- The eighth case focused on the allegations against John Gutschlag as outlined in Agency Checklists’ article June 7, 2016 article entitled, “License Lost After Racketeering Conviction For University Premium Fraud.” This case resulted with a $6,500 Fine, the second highest this quarter, along with a Cease and Desist and a Revocation in response to allegations involving Failure to Report Administrative Actions; Conversion; Misrepresentation of Insurance Contract; Felony Conviction; Unfair Insurance Practice; Untrustworthiness; and Other States Revocation Hearing Officer Decision.
- The ninth case of this quarter involves a Non-Resident Insurance Producer and allegations of a Failure to Report Administrative Actions. The disposition of this action resulted in a Hearing Officer Decision and a $500 Fine.
- The tenth case of this quarter involved a Non-Resident Producer Insurer for Payment of Commissioner to Unlicensed Individual. The case was disposed of via a Settlement Agreement and a $250 Fine.
- The last case this quarter was against a Resident Producer Insurer for Unlicensed Activity. The case was disposed of with a Settlement Agreement along with a $150 Fine.

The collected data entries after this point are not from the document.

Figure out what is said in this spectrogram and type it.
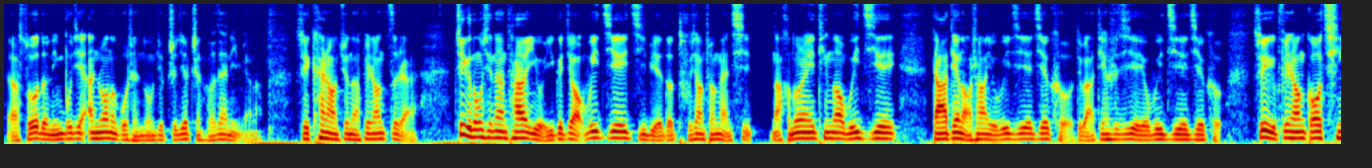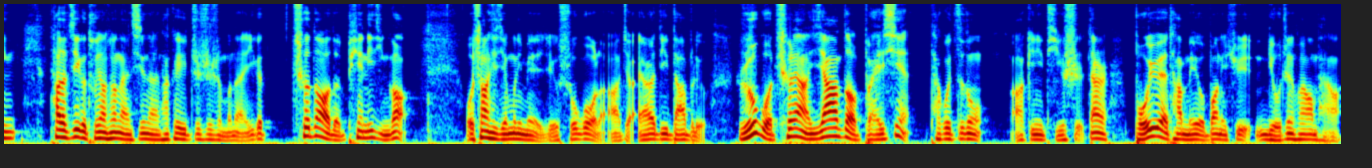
呃，所有的零部件安装的过程中就直接整合在里面了，所以看上去呢非常自然。这个东西呢，它有一个叫 VGA 级别的图像传感器。那很多人一听到 VGA，大家电脑上有 VGA 接口，对吧？电视机也有 VGA 接口，所以非常高清。它的这个图像传感器呢，它可以支持什么呢？一个车道的偏离警告。我上期节目里面也就说过了啊，叫 LDW。如果车辆压到白线，它会自动。啊，给你提示，但是博越它没有帮你去扭正方向盘啊。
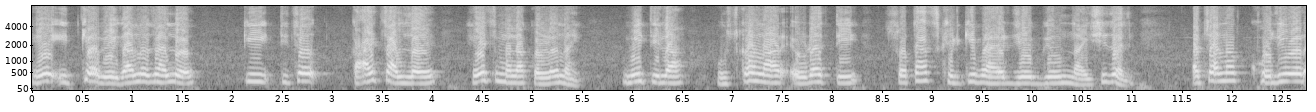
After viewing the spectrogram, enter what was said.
हे इतक्या वेगानं झालं की तिचं काय चाललंय हेच मला कळलं नाही. मी तिला हुसकावणार एवढ्यात ती स्वतःच खिडकीबाहेर जेब घेऊन नाहीशी झाली. अचानक खोलीवर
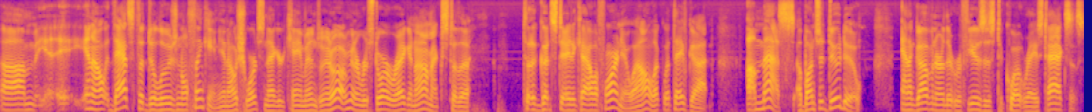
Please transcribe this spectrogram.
Um, you know, that's the delusional thinking. You know, Schwarzenegger came in saying, "Oh, I'm going to restore Reaganomics to the to the good state of California." Well, look what they've got: a mess, a bunch of doo doo, and a governor that refuses to quote raise taxes.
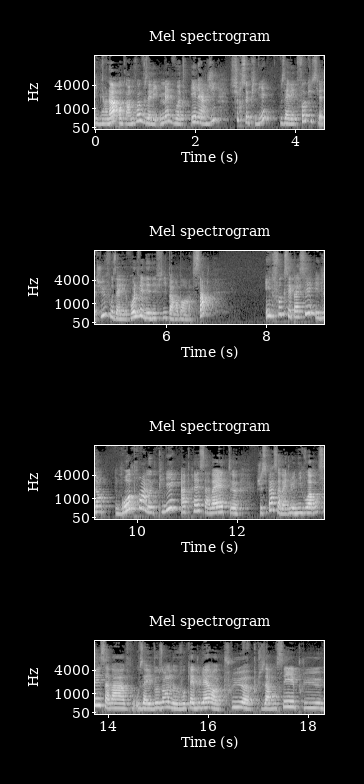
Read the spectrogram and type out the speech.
Et bien là, encore une fois, vous allez mettre votre énergie sur ce pilier, vous allez être focus là-dessus, vous allez relever des défis par rapport à ça. Et une fois que c'est passé, eh bien, on reprend un autre pilier. Après, ça va être, euh, je sais pas, ça va être le niveau avancé, ça va, vous avez besoin de vocabulaire euh, plus, euh, plus avancé, plus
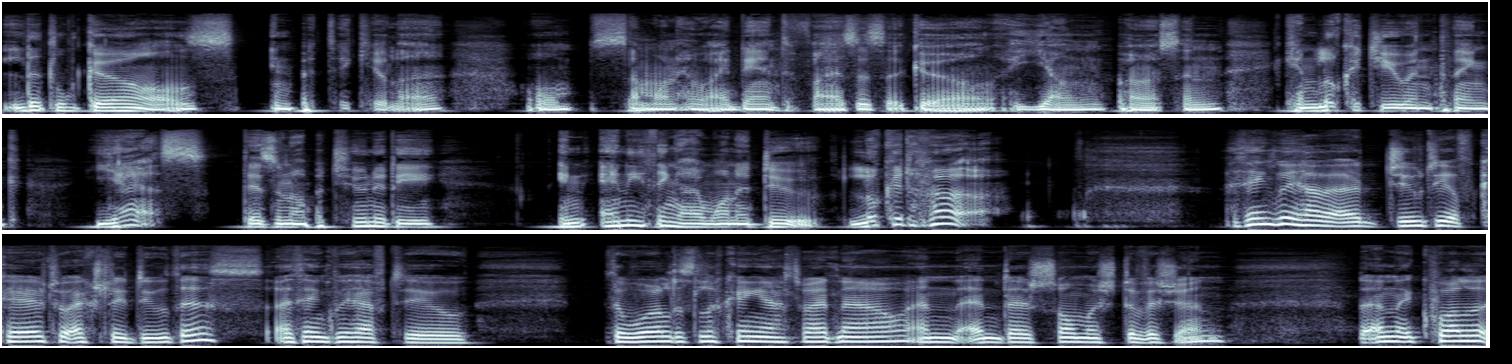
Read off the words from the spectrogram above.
little girls in particular, or someone who identifies as a girl, a young person, can look at you and think, yes, there's an opportunity in anything I want to do. Look at her. I think we have a duty of care to actually do this. I think we have to, the world is looking at right now, and, and there's so much division. And equal,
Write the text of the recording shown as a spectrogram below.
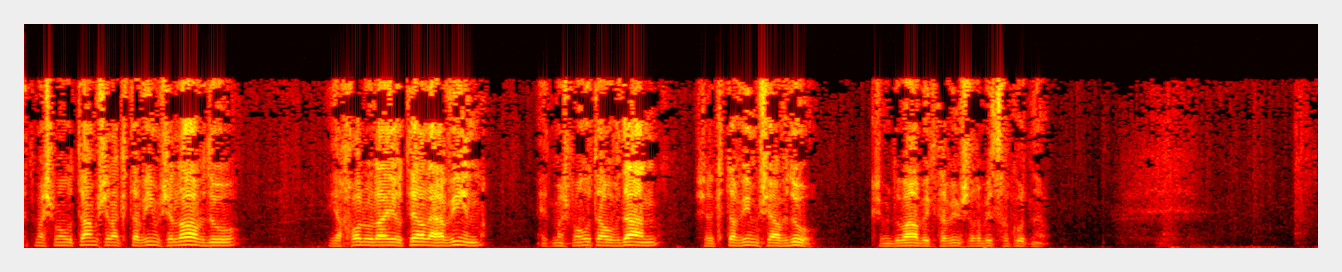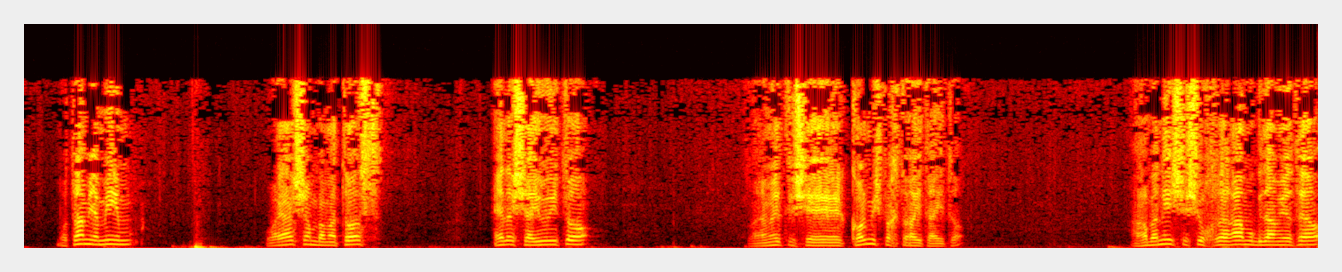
את משמעותם של הכתבים שלא עבדו, יכול אולי יותר להבין את משמעות האובדן של כתבים שעבדו, כשמדובר בכתבים של רבי יצחק קוטנר. באותם ימים הוא היה שם במטוס, אלה שהיו איתו, והאמת היא שכל משפחתו הייתה איתו. הרבנית ששוחררה מוקדם יותר,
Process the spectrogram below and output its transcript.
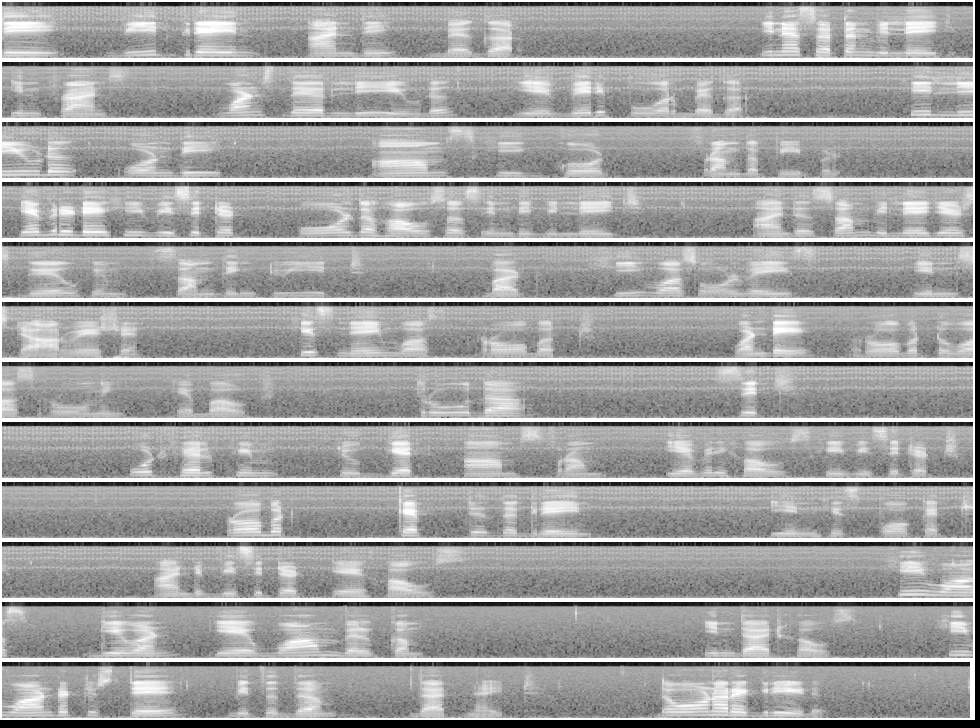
The wheat grain and the beggar. In a certain village in France, once there lived a very poor beggar. He lived on the alms he got from the people. Every day he visited all the houses in the village, and some villagers gave him something to eat. But he was always in starvation. His name was Robert. One day, Robert was roaming about through the city, would help him to get alms from every house he visited. Robert kept the grain in his pocket and visited a house. He was given a warm welcome in that house. He wanted to stay with them that night. The owner agreed.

The Division’s Special Investigation Unit is in charge of investigating producers
While the primary mission of the Division of Insurance is “…to monitor the solvency of its licensees in order to promote a healthy, responsive and willing marketplace for consumers who purchase insurance products” a major part of that mission involves insurance enforcement. The DOI engages in a variety of administrative actions throughout the year in order to ensure that the insurance industry and its representatives maintain a just and healthy marketplace.

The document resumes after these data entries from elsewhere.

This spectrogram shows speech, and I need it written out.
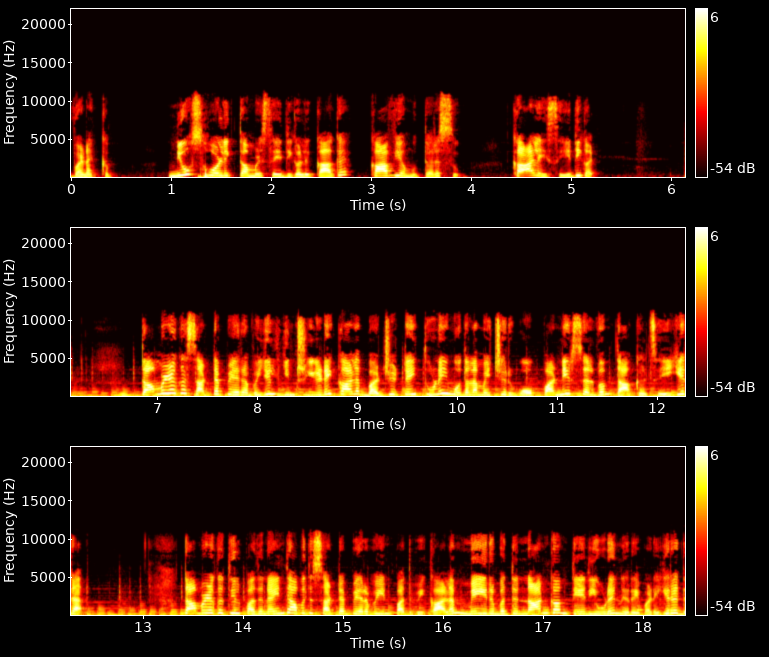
வணக்கம். நியூஸ் ஹோலிக் தமிழ் செய்திகளுக்காக காவ்யா முத்தரசு. காலை செய்திகள். தமிழக சட்டப்பேரவையில் இன்று இடைக்கால பட்ஜெட்டை துணை முதலமைச்சர் ஓ பன்னீர்செல்வம் தாக்கல் செய்கிறார். தமிழகத்தில் பதினைந்தாவது சட்டப்பேரவையின் பதவிக்காலம் மே இருபத்தி நான்காம் தேதியுடன் நிறைவடைகிறது.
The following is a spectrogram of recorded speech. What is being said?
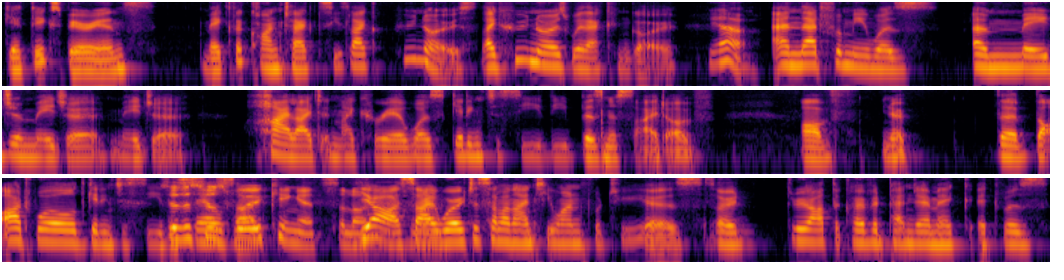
get the experience, make the contacts. He's like, who knows? Like, who knows where that can go? Yeah. And that for me was a major, major, major highlight in my career was getting to see the business side of, of you know, the the art world, getting to see So the this was working at Salon. Yeah, so I worked at Salon 91 for two years. So throughout the COVID pandemic, it was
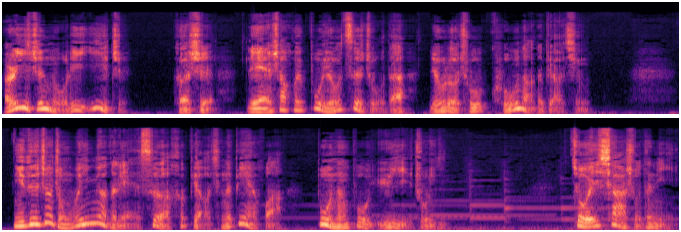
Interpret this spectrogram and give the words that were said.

That said, during the course of regulating the Massachusetts insurance industry, the Division’s Special Investigation Unit will pursue allegations of misconduct against any persons licensed by the DOI including insurance producers, insurance advisers, public adjusters, reinsurance intermediaries, viatical loan brokers and providers, viatical settlement brokers and providers, insurance companies, health maintenance organizations and self-insurance groups.
As part of its investigation into a case, the Enforcement Division may interview witness, question licensees, demand and review documentary evidence supporting allegations of unfair methods of competition or unfair trade practices or any other violation of the insurance law.
If a specific investigation warrants further action, an investigation may result in a referral to the Attorney General’s office in egregious cases or in less serious cases the Division independently may negotiate settlements or request the Commissioner or his deputies to initiate an administrative proceeding before a hearing officer, agree to assist in cease and desist order and a written compliance programs. In more egregious cases, a licensee’s conduct may warrant the sanctioning of that producer’s license including revocation or suspension along with restitution.
To learn more about avoiding enforcement issues, you may be interested in Agency Checklists’ article “One Way to Avoid Large Fines for You & Your Agency.”